The month of June has been filled with colorful images of people all over the world donning the many shades of LGBTQIA+ pride from the 50th anniversary of Stonewall to the recent legalization of same-sex marriage in Taiwan. However, while the majority of coverage has focused on how far the LGBTQIA+ community has come, very few publications have addressed how far some international communities still have to go.
In July 2017, United States President Donald Trump announced his plans to ban people who identify as transgender from serving in the military. This ban was deemed unconstitutional by multiple judges, but this past January, the Supreme Court overruled the lower courts’ rulings which would have prevented the ban from being implemented.
Earlier this month, the 9th U.S. Circuit Court of Appeals ordered Seattle-based U.S. District Judge Marsha Pechman, to reconsider her ruling. Judge Pechman had ruled that the ban was likely unconstitutional but the 9th Circuit Court believed that she did not weigh the military’s judgment heavily enough. This was considered by many LGBTQIA+ advocates to be a step backward for transgender rights.
US President Donald Trump's ban on transgender people joining the military has come into force
The BBC's LGBT correspondent @BenInLDN explains what it means
— BBC News (World) (@BBCWorld) April 15, 2019
Kenya, which was once thought to be one of the safer African nations for people in the LGBTQIA+ community, has seen a recent spike in hate crimes.
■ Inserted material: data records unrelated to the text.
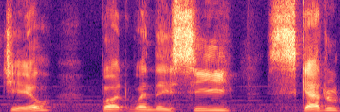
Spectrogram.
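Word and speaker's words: Gaol: They insist that the name of of a zone that's spelled G O A L or A O A O L is pronounced jail.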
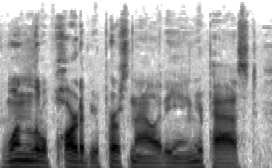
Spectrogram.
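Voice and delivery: ordinary delivery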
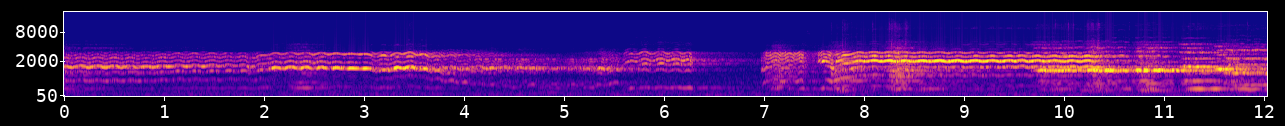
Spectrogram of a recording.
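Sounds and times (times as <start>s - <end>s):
high melody with heavy vibrato: 9.6s - 12.0s.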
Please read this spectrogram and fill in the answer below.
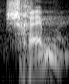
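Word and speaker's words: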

According to Time Magazine, refugees that identify as LGBTQIA+ have been harassed by police, arrested without clear charges and the victims of physical attacks.
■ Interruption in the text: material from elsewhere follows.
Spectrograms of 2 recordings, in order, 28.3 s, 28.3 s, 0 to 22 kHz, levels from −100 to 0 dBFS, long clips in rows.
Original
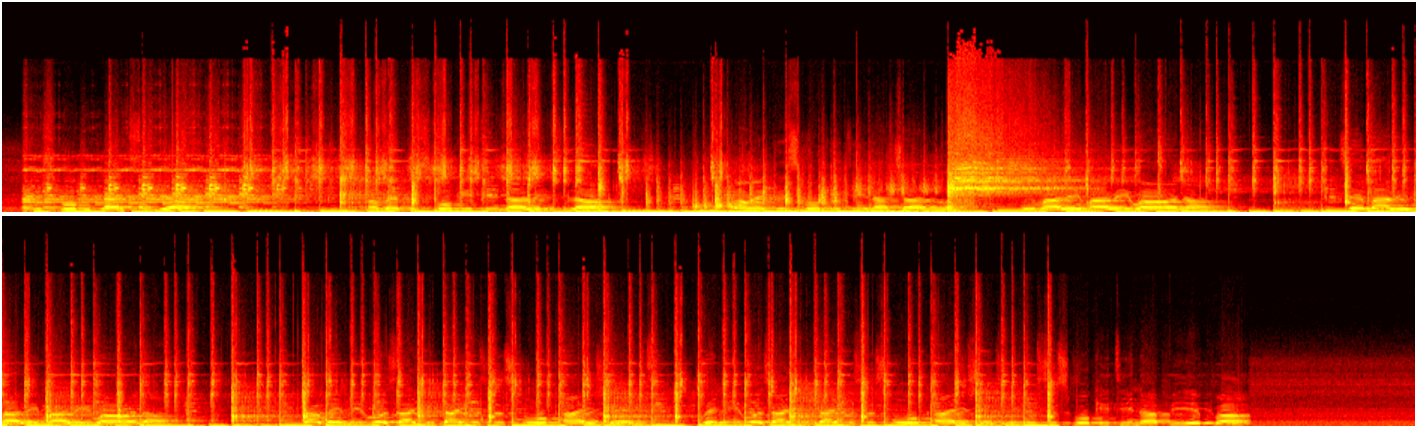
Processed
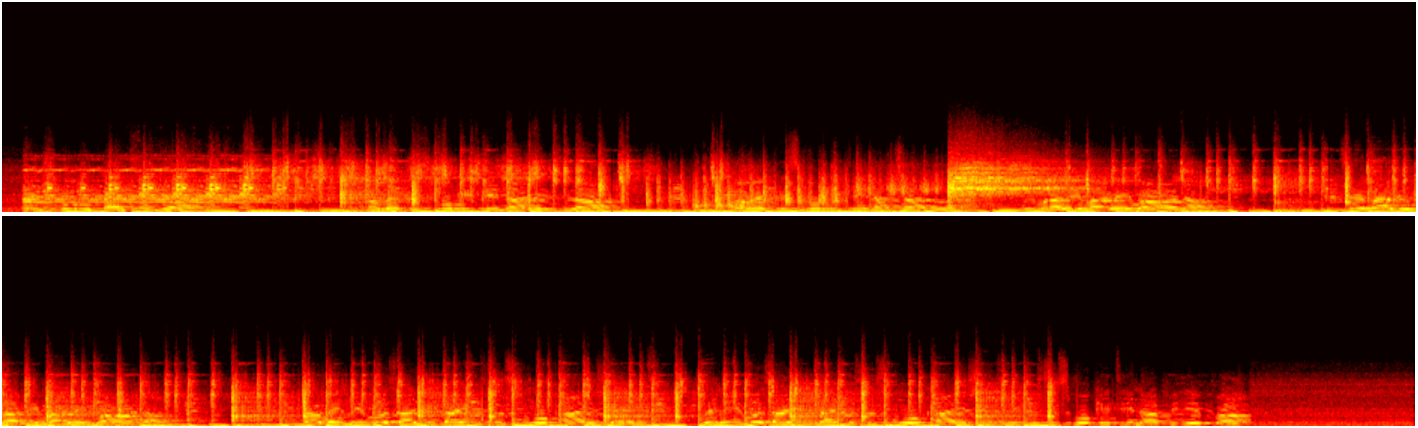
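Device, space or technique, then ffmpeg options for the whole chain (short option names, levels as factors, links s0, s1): barber-pole flanger into a guitar amplifier: -filter_complex "[0:a]asettb=1/sr,asplit=3[s0][s1][s2];[s0]atrim=end=9.154[s3];[s1]atrim=start=9.15:end=9.62,asetpts=PTS-STARTPTS,afade=t=in:d=0.004:c=qsin,afade=t=out:st=0.466:d=0.004:c=qsin,bandreject=f=950:w=6.1[s4];[s2]atrim=start=9.616[s5];[s3][s4]acrossfade=d=0.004:c1=hsin:c2=qsin[s6];[s6][s5]acrossfade=d=0.004:c1=qsin:c2=hsin,asplit=2[s7][s8];[s8]adelay=8.7,afreqshift=3[s9];[s7][s9]amix=inputs=2:normalize=1,asoftclip=type=tanh:threshold=0.106,highpass=77,equalizer=f=86:t=q:w=4:g=5,equalizer=f=130:t=q:w=4:g=-7,equalizer=f=340:t=q:w=4:g=-7,equalizer=f=570:t=q:w=4:g=-8,equalizer=f=1000:t=q:w=4:g=-4,lowpass=f=4100:w=0.5412,lowpass=f=4100:w=1.3066,volume=1.41"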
There have also been reports of local residents threatening LGBTQIA+ refugees to the point where they are afraid to leave their apartments for food. Advocates believe that the increase in police hostility is a result of a ruling by the High Court upholding the criminalization of gay sex last month.
LGBT refugees allege anti-gay harassment in Kenya, a rare haven for the gay community in East Africa https://t.co/5yzv1pQzDc
— TIME (@TIME) June 19, 2019
Currently, there are still 12 countries where being a member of the LGBTQIA+ community is punishable by death. Those countries include Yemen, Iran, Brunei, Mauritania, Nigeria, Qatar, Saudi Arabia, Afghanistan, Somalia, Sudan, United Arab Emirates and Pakistan.
In May, Brunei abolished the death penalty for members of the LGBTQIA+ community after receiving backlash by the international community for its stoning practices.. This was the first sign of progress for the LGBTQIA+ community in Brunei, where Sharia law has made homophobia and discrimination omnipresent.
In 2017, there was a slew of coverage from many major western media outlets including The New York Times, The Guardian and The Washington Post on Russia’s campaign to abduct and torture LGBTQIA+ people in Chechnya. Advocates report that this abuse has since continued, but the issue has received little coverage until now. Media outlets such as NPR, NBC, BBC and others have published a new surge of articles to match the recent surge in gay killings in Chechnya. More than 100 people have been abducted and Human Rights Watch discovered torture tactics include electrocution and rape.
Even though many people around the world continue to be discriminated against by their governments for being who they are, there have been a handful of victories in recent months.
On May 24, Taiwan became the first territory in Asia to legalize same-sex marriage, almost two years after the Constitutional Court declaredthe previous law defining marriage solely between a man and a woman unconstitutional. According to Time Magazine, hundreds of same-sex couples exchanged vows in Taipei’s Shinyi District.
— Marriage Equality Coalition Taiwan (@equallovetw) May 17, 2019
Austria and Ecuador also legalized same-sex marriage this year, becoming the 26th and 27th countries to do so. Ecuador took this momentous step on June 12 following a lawsuit involving two gay couples whose requests to get married were denied by the country’s civil registry. Austria, on the other hand, legalized same-sex marriage in 2017 by the constitutional court, but the ruling only went into effect January 1 of this year.
In September, India’s Supreme Court reversed colonial-era legislation banning gay sex. This victory comes after the Indian Supreme Court passed multiple protections for transgender people in 2014, resulting in a number of transgender people running for office this past May.
In a landmark ruling, India's Supreme Court allowed transgender people to identify as a third gender http://t.co/NI4XLZC3oQ
— The New York Times (@nytimes) April 20, 2014
In the United States 2018 midterm elections, there were more LGBTQIA+ candidates than in any other national race in American history. Furthermore, a record number of LGBTQIA+ people were elected into office. Currently, the United States 2020 presidential race includes a diverse range of Democratic candidates, including openly-gay Mayor Pete Buttigieg from South Bend, Indiana.
Though there has been recent progress in a few nations, coverage of Pride Month should not only focus on rainbow-clad festivities but also on the human rights abuses in countries where being a member of the LGBTQIA+ community is a crime.